I'm running through some old exam papers at the moment and one of the questions are:

The parameter \$h_{oe}\$ is needed to calculate the output impedance of an amplifier. Explain in detail how to measure the parameter \$h_{oe}\$ practically in totality from start to end by using a signal generator and oscilloscope.

I've founf a couple of examples showing how to meazure the output impedance of an amplifier using a signal generator and an osciloscope with a variable resistor such as this example at learnabout-electronics.

In my book they go through an equation where you can get \$h_{oe}=\frac{Z_oR_3}{R_3-Z_o}\$ (This is from a Bootstrapped common emitter ammplifier circuit.) So would you go through the process to find the output impedance abnd then plug the values into the equation above and calculate \$h_{oe}\$?

\$Z_o\$ is the output impedance and \$R_3\$ is the resister between the \$Ecc\$ and the collector which is dynamically in parrallel with the \$R_L\$.

  • \$\begingroup\$ What do Zo and R3 represent in your last paragraph? \$\endgroup\$
    – Dave Tweed
    Oct 20, 2012 at 12:12
  • 2
    \$\begingroup\$ This is your homework, so you need to think about it. Think about what exactly the "output impedance" of a signal source like a amplifier means. Consider that Thevenin may have some ideas for you. Once you have the equivalent circuit, think about how to measure the resistance. One wrinkle is that you probably want to ignore impedance of the DC bias, just measure the impedance of the AC part of the signal. Note that this may change with frequency, so the answer might not be as simple as a single number. \$\endgroup\$ Oct 20, 2012 at 13:54

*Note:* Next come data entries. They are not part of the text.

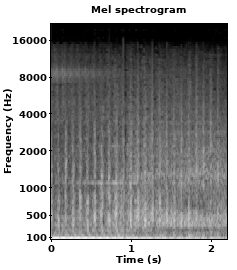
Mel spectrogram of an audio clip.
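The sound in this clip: Helicopter rotor noise: a loud, steady, rhythmic thumping of rapid blade pulses over a deep, continuous engine rumble throughout.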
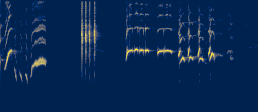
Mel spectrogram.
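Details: As a lure to make other birds sing, an Oriental magpie-robin gives warbled slurred notes, a short harsh rattle, then a series of steady loud whistles and quavering phrases.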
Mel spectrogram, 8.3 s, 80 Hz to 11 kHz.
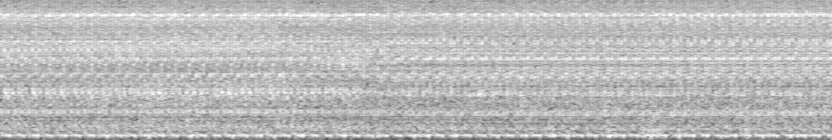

1 Answer 1


The answer to your question is yes. Measure Zo and then calculate hoe.

  • \$\begingroup\$ This looks a bit short as far as explanation/teaching goes. \$\endgroup\$
    – Kortuk
    Oct 21, 2012 at 19:49
  • \$\begingroup\$ @Kortuk: I think the OP just needed the specific question answered so that he could proceed with solving the homework problem. I just wanted to take it one step farther than Olin did. \$\endgroup\$
    – Dave Tweed
    Oct 21, 2012 at 19:53

Your Answer

By clicking “Post Your Answer”, you agree to our terms of service and acknowledge you have read our privacy policy.

Not the answer you're looking for? Browse other questions tagged or ask your own question.